Portrait of Milly Godwin.

Milly Godwin, Research Assistant, University of Pittsburgh

Milly Godwin received her B.A. in Psychology from West Virginia University (WVU) in 2023. While at WVU, she served as an undergraduate research assistant in the Parent-Child Interaction Therapy lab under Dr. Cheryl McNeil. She is currently a first-year student in the Clinical Mental Health Counseling M.S. program at the University of Pittsburgh and joined the Smart Beginnings team in August of 2023. Milly plans to gain licensure in counseling and pursue a career in providing mental health services to young children experiencing a variety of emotional dysregulation problems. 

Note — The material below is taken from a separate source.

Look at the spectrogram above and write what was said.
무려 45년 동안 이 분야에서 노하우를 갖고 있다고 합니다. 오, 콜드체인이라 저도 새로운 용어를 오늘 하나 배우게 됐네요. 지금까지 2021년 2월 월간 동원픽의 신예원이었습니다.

Portrait of Bobbie Hall.

Bobbie A. Hall, Research Assistant, University of Pittsburgh

Bobbie works on both the SMART Beginnings Project and the Early Steps Multisite Study at the University of Pittsburgh. She received a BA in Psychology with a minor in disability studies in 2021. Bobbie has been highly active in research since 2017. Her previous research experiences span the fields of sociology, religious studies, gynecologic oncology, and psychology. In the future, Bobbie aspires to obtain a Clinical or Counseling Psychology Ph.D. to research and service multiply-marginalized communities.

Research Assistants

Yasmeen Carneiro
Jennifer Ciccaglione
Devanshi Loomba

Jeslin Muttappillil
Mayah Singh
Michelle Stern

Sienna Smith
Shelby Thayer
Nicole Weiss


Jenny Arevalo
Montia Brock
Lerzan Coskun
Adriana Chung
Fernanda Fernandez
Ashley Griffin
Juliana Gutierrez

Julia Honoroff
Jisoo Kim
Maya Matalon
Elise Mauren
Jessica Metzinger

Luciane Piccolo
Johana M. Rosas
Tracie Stufft
Leonela Tutasig
Helena Wippick
Yudong Zhang

Former Research Assistants

Sanela Begani
Katie Bent-Koerick
Shan Gao
Erica Hughes
Nancy Li
Caitlin McCarty

Morgan Mcloughlin
Mollyrose Napolitano
Chinaza Ndee
Ysobel Ramirez
Niko Sanchez
Ancelma Vasquez

Pia Villavicencio
Anuja Vora
Mackenzie Whipps
Rebecca Wu